There will be times that you seem to hit a wall, or get a lot of “No’s” from the universe. You are cut in an audition, you can’t master a piece of choreography or technique, you have a bad performance, you get injured. Let’s face it, these times just stink. It’s healthy to feel sad, frustrated, and defeated, and I believe it’s important to let yourself feel these emotions. Dancers are, after all, human beings! But when you’ve finished having a good cry, or two–or three–remember that all the great leaders and innovators in history had many failures from which to learn from. Think of the “No’s” as road signs pointing you in the direction of “Yes”. We have all heard the proverb about a door closing and a window opening. We can learn so much from the times we miss the mark. Try to be curious about what actions or decisions would have created a better outcome, and then try those next time. And if that doesn’t work, try something else, and repeat… Failure is always an opportunity to learn, if you want it to be. There is a Japanese proverb: “Fall seven times, rise eight.” The important thing is to rise.
Don’t forget about balance.
Dancers are notoriously obsessive. And the truth is that it does take an extraordinary amount of dedication and determination to thrive as dancer. Long hours in the studio, sweat and hard work are all part of the process. But remember that our physical bodies also need rest in order to heal and recover.

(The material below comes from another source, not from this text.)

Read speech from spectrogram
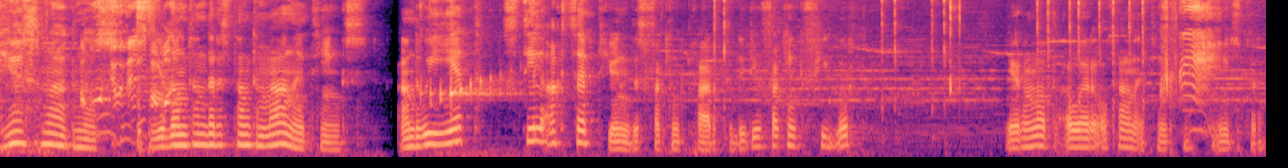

Our intellectual selves need other kinds of stimulation to contrast with choreography running in our heads. Our emotional selves need life experiences outside the studio to feed our souls. Time away from the studio, from dance media and YouTube—this time shapes our voices as human beings, and ultimately makes us better artists.

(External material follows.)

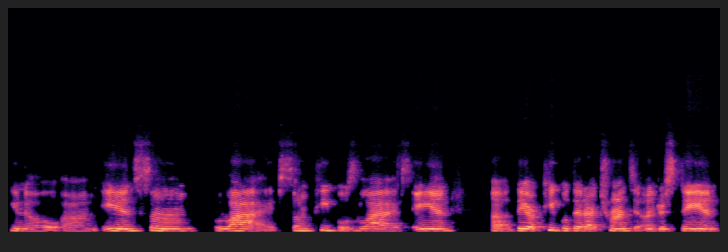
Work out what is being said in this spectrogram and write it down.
you know, um, in some lives, some people's lives. And uh, there are people that are trying to understand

Lastly, don’t forget to enjoy yourself!
Dancers can get so caught up in their dramas, nerves, competition, hard work, etc…it’s easy to lose sight of why you started dancing in the first place. Every dancer has a place within themselves that connects to dance in a unique and personal way. It can be as simple as feeling good, and as esoteric as feeling God. But whatever your reason is, try not to let all the other “stuff” get in the way of that connection. Dancing will always be a part of your life and who you are, whether you are a student, a professional dancer or a rocket scientist who just likes to dance.
Above all, embrace this!
Colorado Ballet performs ALICE (in wonderland) through February 28th, 2016 at Ellie Caulkins Opera House.
Contributing writer Sharon Wehner is originally from San Jose, California. She trained with Jody White and David Roxander, San Jose Dance Theatre, San Francisco Ballet and San Jose/Cleveland Ballet. Ms. Wehner joined Colorado Ballet in 1995 and was promoted to Principal in 1999, and in the last 20 years, has performed many lead roles with the Company. These include Kitri in Don Quixote, Giselle in Giselle, Odette/Odile in Swan Lake, Medora in Le Corsaire, Aurora in The Sleeping Beauty, Swanilda in Coppelia, Mina in Dracula, Juliet in Romeo & Juliet, the Cowgirl in Rodeo, the Sugarplum Fairy in The Nutcracker, Cinderella in Cinderella, Esmerelda in The Hunchback of Notre Dame, Titania and Helena in A Midsummer Night’s Dream, Second Violin in Balanchine’s Concerto Barocco, the Principal couple in Balanchine’s Stars and Stripes, Rubies, and Theme and Variations, Antony Tudor’s Leaves are Fading, and Twyla Tharp’s In The Upper Room. She has been honored to have solos and pas de deuxs created on her by choreographers Val Caniparoli, Edwaard Liang, Mathew Neenan, Christopher Wheeldon, Darrel Grand Moultrie, Dwight Rhoden, Jessica Lang, Brian Reeder and Toru Shimazaki.
In addition to Colorado Ballet, Ms. Wehner has also performed with The Washington Ballet, Oakland Ballet and Amy Seiwert’s Imagery. She has also been a guest artist at the Vail International Dance Festival, in Japan in the Aoyama Ballet Festival, and the National Ballet of Japan’s Golden Ballet Co-star. Sharon enjoys teaching dance to all ages and abilities, particularly Dance for Parkinson’s Disease.